Safety measures ensure safe time at playgrounds for children
During the hot summer months, children fuel their imaginations and stay active on playgrounds. Parents can help their children safely enjoy the recreational opportunities playgrounds present with a few easy tips.
“Children learn through playing, and playgrounds are great enablers for developing children physically, intellectually, socially and emotionally,” said Shawn M. Curtis, a certified playground safety inspector and deputy safety director with the Installation Safety Office, Marine Corps Base Camp Smedley D. Butler, Marine Corps Installations Pacific. “Children focus strictly on the fun aspect of what the playground environment offers as many are too young to comprehend applying risk management principles into their play activities.
“Parents should educate themselves on the basics of playground safety and what hazards to look for prior to their children going to play,” said Curtis.
The Consumer Product Safety Commission has made the Public Playground Handbook 325 available for download at www.cpsc.gov, as a reference for parents interested in learning about playground safety, according to Curtis.
“Before and while the children are playing, parents need to look for broken or damaged equipment and debris on the play surface,” said Curtis. “Additionally, parents should ensure loose or hanging pieces of clothing do not become entangled in the equipment.”
Educating children on how to use playground equipment safely is another important tool, according to Curtis.
“Adult supervision is key to preventing injuries,” said Curtis. “However, I encourage parents to discuss playground rules with their children.”
Department of Defense Education Activity Schools have already taken steps to ensure a safe and fun time for children at DODEA playground facilities.
“For all DOD schools in the Pacific, we invested in specialized certified playground safety inspection training through the National Recreation and Park Association,” said Jeffery D. Bolles, a facilities operation specialist with the DODEA Facilities Branch. “This investment continues to pay dividends as our districts and schools now have the expertise to find and correct playground concerns before they develop into safety hazards.”
The schools also use students to help with safety, according to Bolles.
“Each school is responsible for providing a safety orientation and establishing safe use expectations early in the school year and periodically throughout the school year as needed,” said Bolles. “Many schools get students involved.
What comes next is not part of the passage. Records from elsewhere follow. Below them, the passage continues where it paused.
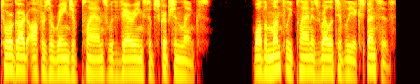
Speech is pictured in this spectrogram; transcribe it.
TorGuard offers a range of plans with varying subscription lengths, while the monthly plan is relatively expensive,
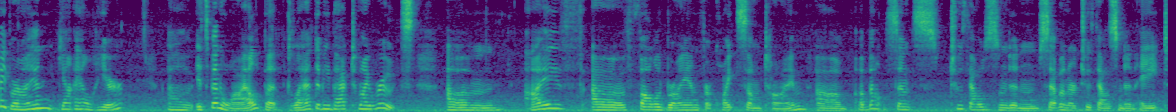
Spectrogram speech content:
Hi Brian, Yael here. Uh, it's been a while, but glad to be back to my roots. Um, I've uh, followed Brian for quite some time, uh, about since 2007 or 2008,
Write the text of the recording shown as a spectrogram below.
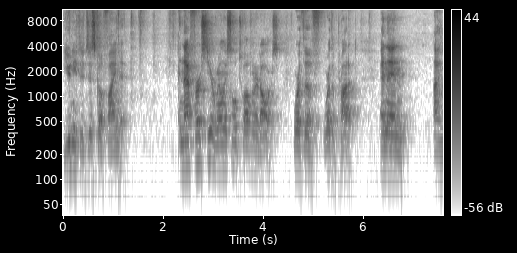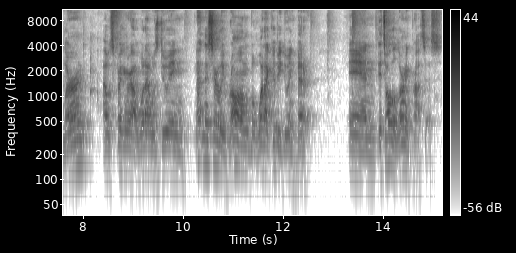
You need to just go find it. In that first year, we only sold $1,200 worth of, worth of product. And then I learned, I was figuring out what I was doing, not necessarily wrong, but what I could be doing better. And it's all a learning process.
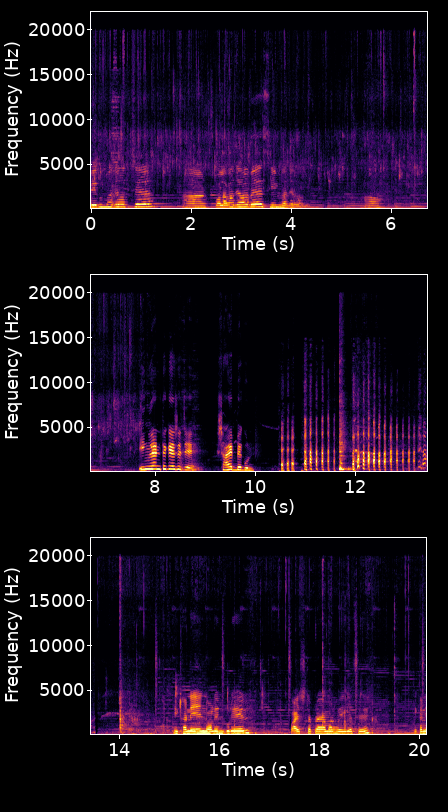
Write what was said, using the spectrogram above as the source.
বেগুন ভাজা হচ্ছে আর কলা ভাজা হবে সিম ভাজা হবে। ইংল্যান্ড থেকে এসেছে সাহেব বেগুন। এখানে নলেন গুড়ের পায়েসটা প্রায় আমার হয়ে গেছে। এখানে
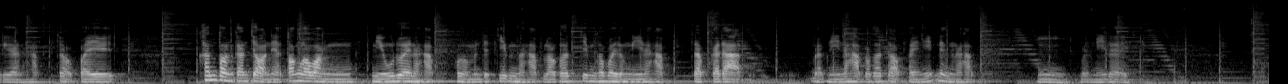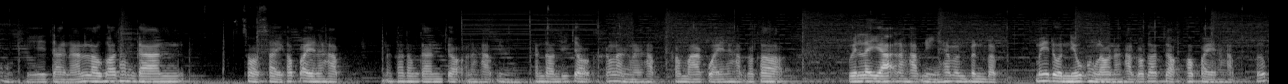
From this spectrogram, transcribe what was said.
เรือนะครับ เจาะไปขั้นตอนการเจาะเนี่ยต้องระวังนิ้วด้วยนะครับเผื่อมันจะจิ้มนะครับ เราก็จิ้มเข้าไปตรงนี้นะครับ จับกระดาษแบบนี้นะครับ แล้วก็เจาะไปนิดนึงนะครับนี่แบบนี้เลยโอเค จากนั้นเราก็ทำการสอดใส่เข้าไปนะครับ แล้วก็ทำการเจาะนะครับขั้นตอนที่เจาะข้างหลังนะครับ ก็มาร์กไว้นะครับ แล้วก็เว้นระยะนะครับ นี่ให้มันเป็นแบบไม่โดนนิ้วของเรานะครับ แล้วก็เจาะเข้าไปนะครับปึ๊บ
As an example, students at Amelia Earhart Intermediate School created a fun and informative playground safety video that uses humor to contrast the wrong and right ways to behave on the playground.”
Taking a proactive approach to addressing safety is important for all playground users and providers.
“At the start of each year, we do grade-level assemblies to discuss our school's expectations,” said Cindy M. Templeton, the principal of Zukeran Elementary School. “Among those are how to make safe choices while playing at recess. These are reinforced by the classroom teachers, as well as the counselors in the biweekly classroom lessons.”
Applying these simple principles of playground safety can provide children with a fun tool that aids in social, academic and physical development.
“Exercise reduces stress and optimizes learning, so a play break in the middle of the day is not only developmentally appropriate but educationally sound,” said Templeton. “It is important for children to get outside and play during the day, but they also to need to use equipment correctly, so that they don't get injured or injure others.
“We want children to be involved in age-appropriate activities that promote fair play, teamwork and healthy living,” said Templeton.